Nedra Jack October 27, 2018

In another piece of promising Illinois healthcare newsIllinois has earned the highest score for the strongest mental health parity laws and policies in the country in a new state-by-state report. Released by the Kennedy-Satcher Center for Mental Health Equity, the report is meant to raise awareness among state regulators and insurers, as 2018 marks 10 years since President George W. Bush signed the Mental Health Parity and Addiction Equity Act (MHPAEA).

Each state received a letter grade on their state statutes. Illinois was the only state with an ‘A’ grade (100/100) on the test of compliance with the Federal Parity Law, that asks health plans offering both medical and mental health or substance use disorder benefits to offer those benefits in parity.

“That means when you go to the doctor, your copays need to be the same, the quantitative limitations have to be exactly the same,” explained Illinois Department of Insurance Director Jennifer Hammer.

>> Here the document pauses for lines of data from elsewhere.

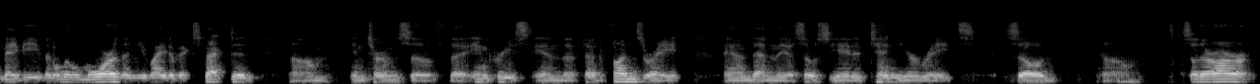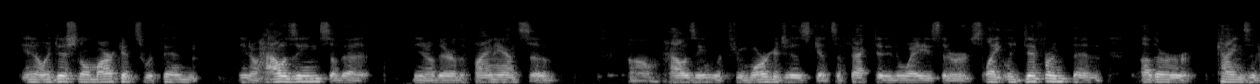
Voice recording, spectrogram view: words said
maybe even a little more than you might have expected um, in terms of the increase in the Fed funds rate and then the associated 10-year rates. So, um, so there are you know additional markets within you know housing. So that you know there are the finance of um, housing with through mortgages gets affected in ways that are slightly different than other kinds of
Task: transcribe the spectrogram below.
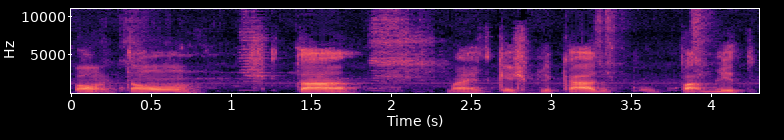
Bom, então tá mais do que explicado o Pablito.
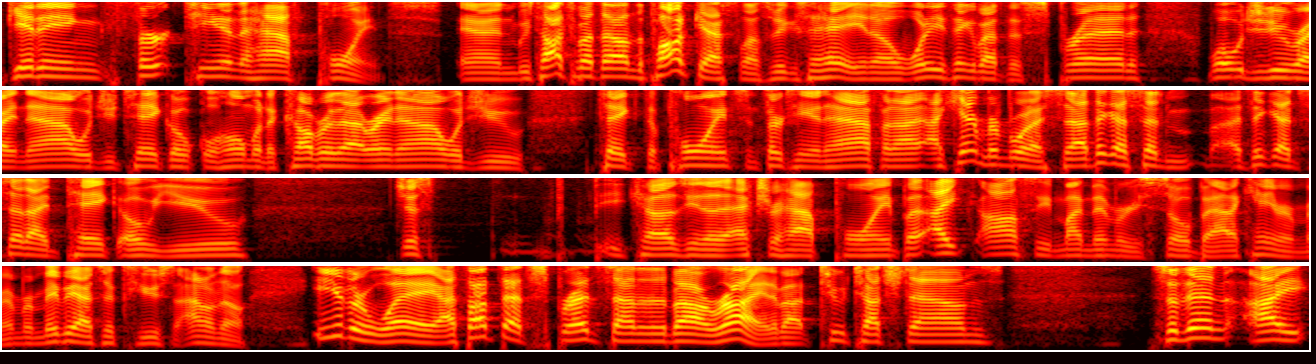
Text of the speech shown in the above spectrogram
getting 13 and a half points. And we talked about that on the podcast last week. and Say, hey, you know, what do you think about this spread? What would you do right now? Would you take Oklahoma to cover that right now? Would you take the points and 13 and a half. And I, I can't remember what I said. I think I said I think I'd said I'd take OU just because you know the extra half point. But I honestly, my memory is so bad, I can't even remember. Maybe I took Houston. I don't know. Either way, I thought that spread sounded about right, about two touchdowns. So then I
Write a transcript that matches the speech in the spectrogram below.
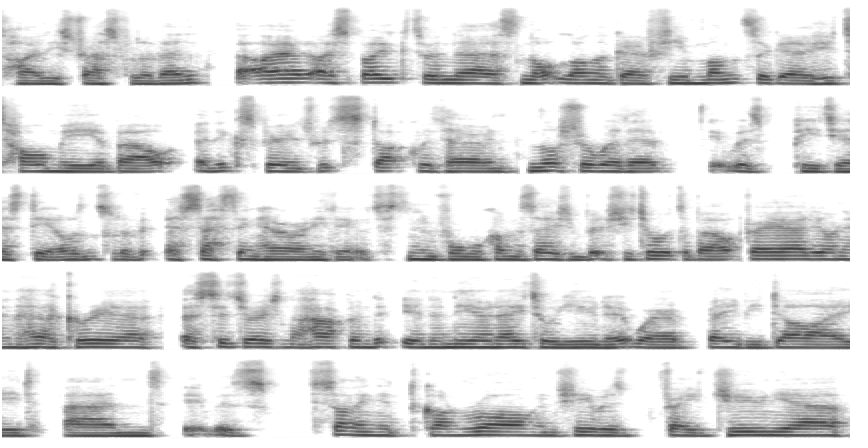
highly stressful event. I, I spoke to a nurse not long ago, a few months ago, who told me about an experience which stuck with her. And I'm not sure whether it was PTSD. I wasn't sort of assessing her or anything. It was just an informal conversation. But she talked about very early on in her career a situation that happened in a neonatal unit where a baby died and it was something had gone wrong and she was very junior.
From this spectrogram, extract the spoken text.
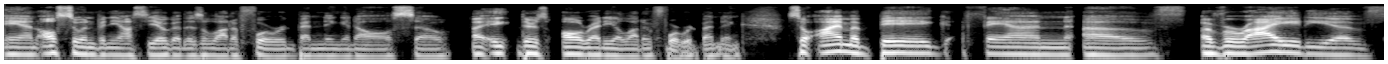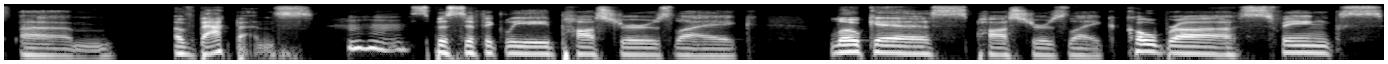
and also in vinyasa yoga, there's a lot of forward bending at all. So uh, it- there's already a lot of forward bending. So I'm a big fan of a variety of um, of back bends. Mm-hmm. specifically postures like locust, postures like cobra, sphinx.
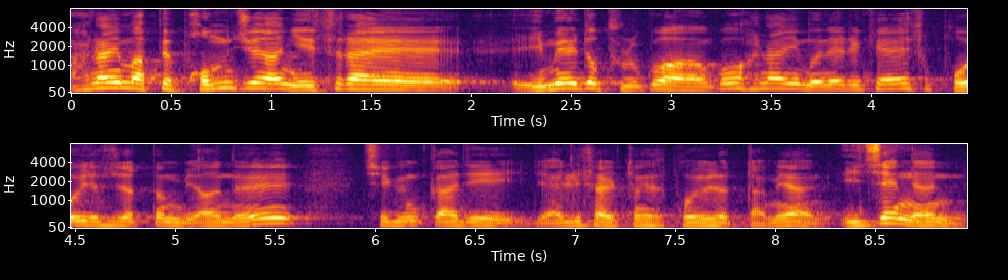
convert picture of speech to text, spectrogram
하나님 앞에 범죄한 이스라엘임에도 불구하고 하나님 은혜를 계속 보여주셨던 면을 지금까지 엘리사를 통해서 보여줬다면 이제는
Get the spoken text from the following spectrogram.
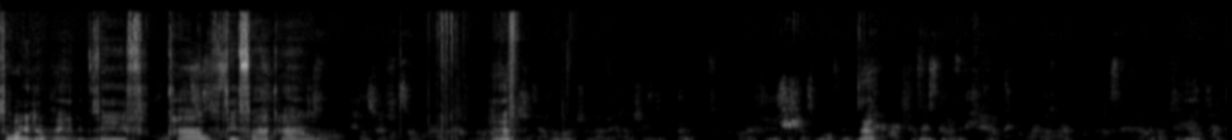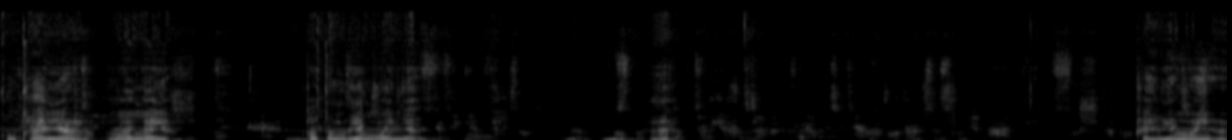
สวยด้วย สีขาว สีฟ้าขาวฮะน่ะของใครอะ มาไง เขาต้องเลี้ยงไว้เนี่ยฮะ ใครเลี้ยงไว้อะ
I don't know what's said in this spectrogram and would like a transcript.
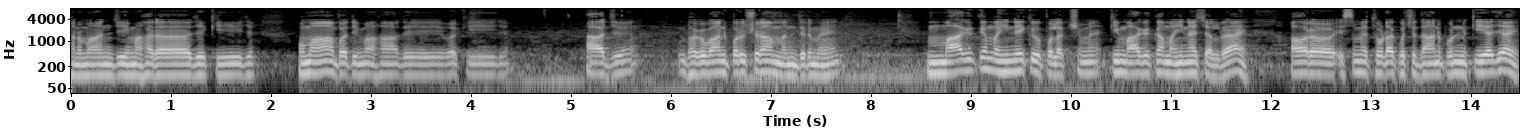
हनुमान जी महाराज की जय। उमापति महादेव की जय। आज भगवान परशुराम मंदिर में माघ के महीने के उपलक्ष्य में कि माघ का महीना चल रहा है और इसमें थोड़ा कुछ दान पुण्य किया जाए।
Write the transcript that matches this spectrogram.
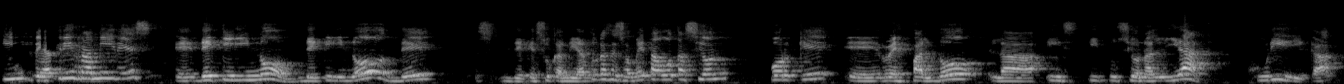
Y Beatriz Ramírez eh, declinó, declinó de, de, que su candidatura se someta a votación porque eh, respaldó la institucionalidad jurídica.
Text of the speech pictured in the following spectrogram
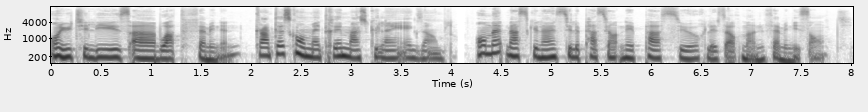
on utilise une boîte féminine. Quand est-ce qu'on mettrait masculin, exemple? On met masculin si le patient n'est pas sur les hormones féminisantes.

Health plans that must follow federal parity include Medicaid Managed Care Plans (MCOs) and group health plans for employers with 51 or more employees.

Most states got very low scores. California and Alaska, two of the biggest states, each got an “F” with 55 and 43 out of 100 points, respectively.

Illinois’ grade is not a stroke of good luck. One step that helped consolidate the state’s position as a leader in quality mental health services? The recent bill signed by Gov. Bruce Rauner.

Senate Bill 1707 improved the coverage of Illinois’ parity laws, as part of a larger effort to address the state’s opioid crisis. “After enactment of SB 1707, Illinois now has the strongest mental health and addiction parity law in the country,” The Kennedy Forum of Illinois Executive Director Cheryl Potts said. Illinois also started using digital tools and strategies to aid mental disorders.

Earlier in August, the state’s legislators added video-based psychiatric services on the list of standard benefits that must be covered by insurance plans.